France on Saturday reported 319 more deaths caused by the coronavirus, bringing the total toll of the epidemic in the country to 2,314.
Prime Minister Edouard Philippe warned that the “battle” against the virus in France was only just starting, warning the first two weeks in April would be even tougher than the last fortnight of March.
There are now 37,575 cases of coronavirus infection in France, up 4,611 on the day before, according to a daily update published by the government. There are now 17,620 people in hospital, with 4,273 of them in intensive care, it added.
Both the death toll and the number of infections are likely higher than the official figures. The number of those who died counts only those who died in hospital — not retirement homes or at home — while only those deemed at high risk are currently being tested.
“I want to say how things are with clarity and frankness. The battle is only starting,” said Mr. Philippe at a news conference with Health Minister Olivier Veran to outline the government's strategy.
“The first 15 days of April will be even more difficult than the 15 days that are coming to an end now,” the Prime Minister said. He said France's twin aims were to increase its intensive care capacities and to flatten the curve of the virus's spread.

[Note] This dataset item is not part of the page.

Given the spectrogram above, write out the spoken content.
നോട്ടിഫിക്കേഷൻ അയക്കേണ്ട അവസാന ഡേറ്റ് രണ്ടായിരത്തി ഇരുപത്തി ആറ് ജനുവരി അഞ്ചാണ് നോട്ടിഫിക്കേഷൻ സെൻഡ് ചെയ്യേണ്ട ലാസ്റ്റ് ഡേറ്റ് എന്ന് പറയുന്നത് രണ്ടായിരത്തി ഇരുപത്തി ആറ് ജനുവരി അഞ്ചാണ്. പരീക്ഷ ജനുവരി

Ramping up testing
Mr. Veran vowed that France would ramp up its testing in the weeks to come, promising that there would be 50,000 traditional tests and 30,000 rapid ones carried out daily by the end of April.
He said that after placing an order for five million rapid tests, France would be able to carry out 100,000 such tests daily by June.
With the government criticised for a lack of sanitary masks -- especially for health workers -- Veran added that France had now ordered a billion of them, including notably from China. He said that France was only able to produce eight million masks a week. “Our reserves are not infinite,” he added.
The pair's press conference in Paris was given to just one journalist, who pooled questions from colleagues, as a health precaution. France has been in lockdown since March 17 in a bid to slow the spread of the epidemic and officials have repeatedly warned it will take time for the measures to bear fruit.
Mr. Philippe had announced on Friday that the lockdown would be extended by another two weeks to April 15 given the gravity of the crisis.